PROBLEM DETAILS:
Repeat the listing below in full and exactly, but without its pictures.

◆ ◆ ◆ ◆

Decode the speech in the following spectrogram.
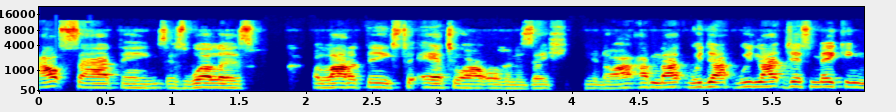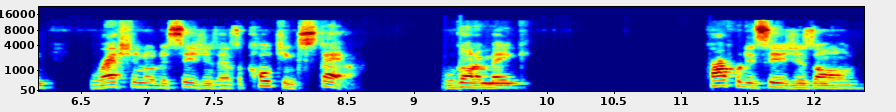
outside things as well as a lot of things to add to our organization. You know, I, am not we're not we're not just making rational decisions as a coaching staff. We're going to make proper decisions on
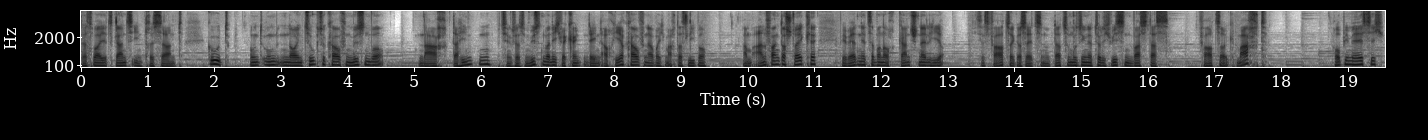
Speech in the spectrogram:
das war jetzt ganz interessant. Gut, und um einen neuen Zug zu kaufen, müssen wir nach da hinten, beziehungsweise müssten wir nicht, wir könnten den auch hier kaufen, aber ich mache das lieber am Anfang der Strecke. Wir werden jetzt aber noch ganz schnell hier dieses Fahrzeug ersetzen und dazu muss ich natürlich wissen, was das Fahrzeug macht, hobbymäßig.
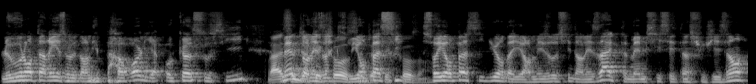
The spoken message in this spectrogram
le volontarisme dans les paroles, il n'y a aucun souci. Bah, même dans les actes, soyons, pas si, soyons pas si durs d'ailleurs, mais aussi dans les actes, même si c'est insuffisant,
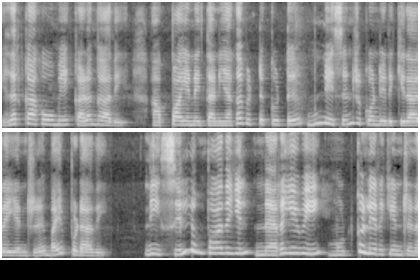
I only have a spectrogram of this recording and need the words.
எதற்காகவுமே கலங்காதே. அப்பா என்னை தனியாக விட்டுக்கொட்டு முன்னே சென்று கொண்டிருக்கிறாரே என்று பயப்படாதே. நீ செல்லும் பாதையில் நிறையவே முட்கள் இருக்கின்றன.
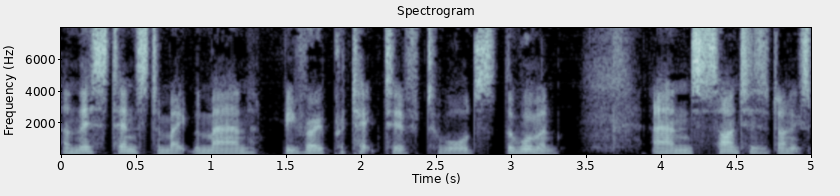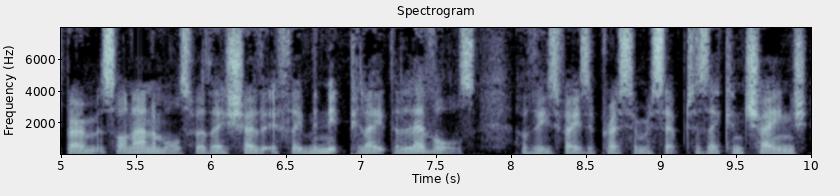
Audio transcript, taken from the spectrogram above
and this tends to make the man be very protective towards the woman. And scientists have done experiments on animals where they show that if they manipulate the levels of these vasopressin receptors, they can change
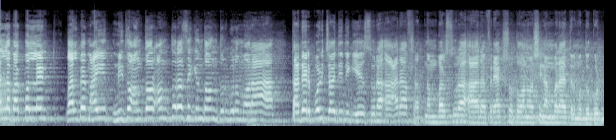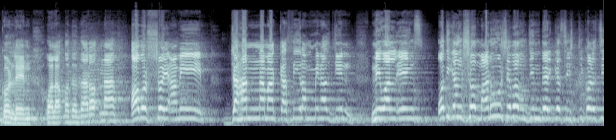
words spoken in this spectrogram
আল্লাহ পাক বললেন কলবে মাইত মৃত অন্তর অন্তর আছে কিন্তু অন্তরগুলো মরা। তাদের পরিচয় দিতে গিয়ে সুরা আরাফ, সাত নম্বর সুরা আরাফের একশত উনআশি নম্বর আয়াতের মধ্যে কোট করলেন ওয়ালা কদ না অবশ্যই আমি জাহান্নামা কাসিরাম মিনাল জিন, নিওয়াল ইংস, অধিকাংশ মানুষ এবং জিনদেরকে সৃষ্টি করেছি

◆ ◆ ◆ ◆

TASK ANSWER:
Decode the speech in the following spectrogram.
outside things as well as a lot of things to add to our organization. You know, I, am not we're not we're not just making rational decisions as a coaching staff. We're going to make proper decisions on
Speech in the spectrogram:
das war jetzt ganz interessant. Gut, und um einen neuen Zug zu kaufen, müssen wir nach da hinten, beziehungsweise müssten wir nicht, wir könnten den auch hier kaufen, aber ich mache das lieber am Anfang der Strecke. Wir werden jetzt aber noch ganz schnell hier dieses Fahrzeug ersetzen und dazu muss ich natürlich wissen, was das Fahrzeug macht, hobbymäßig.
The spoken message in this spectrogram
le volontarisme dans les paroles, il n'y a aucun souci. Bah, même dans les actes, soyons, pas si, soyons pas si durs d'ailleurs, mais aussi dans les actes, même si c'est insuffisant,
I only have a spectrogram of this recording and need the words.
எதற்காகவுமே கலங்காதே. அப்பா என்னை தனியாக விட்டுக்கொட்டு முன்னே சென்று கொண்டிருக்கிறாரே என்று பயப்படாதே. நீ செல்லும் பாதையில் நிறையவே முட்கள் இருக்கின்றன.
Audio transcript, taken from the spectrogram above
and this tends to make the man be very protective towards the woman. And scientists have done experiments on animals where they show that if they manipulate the levels of these vasopressin receptors, they can change
words spoken in this spectrogram
আল্লাহ পাক বললেন কলবে মাইত মৃত অন্তর অন্তর আছে কিন্তু অন্তরগুলো মরা। তাদের পরিচয় দিতে গিয়ে সুরা আরাফ, সাত নম্বর সুরা আরাফের একশত উনআশি নম্বর আয়াতের মধ্যে কোট করলেন ওয়ালা কদ না অবশ্যই আমি জাহান্নামা কাসিরাম মিনাল জিন, নিওয়াল ইংস, অধিকাংশ মানুষ এবং জিনদেরকে সৃষ্টি করেছি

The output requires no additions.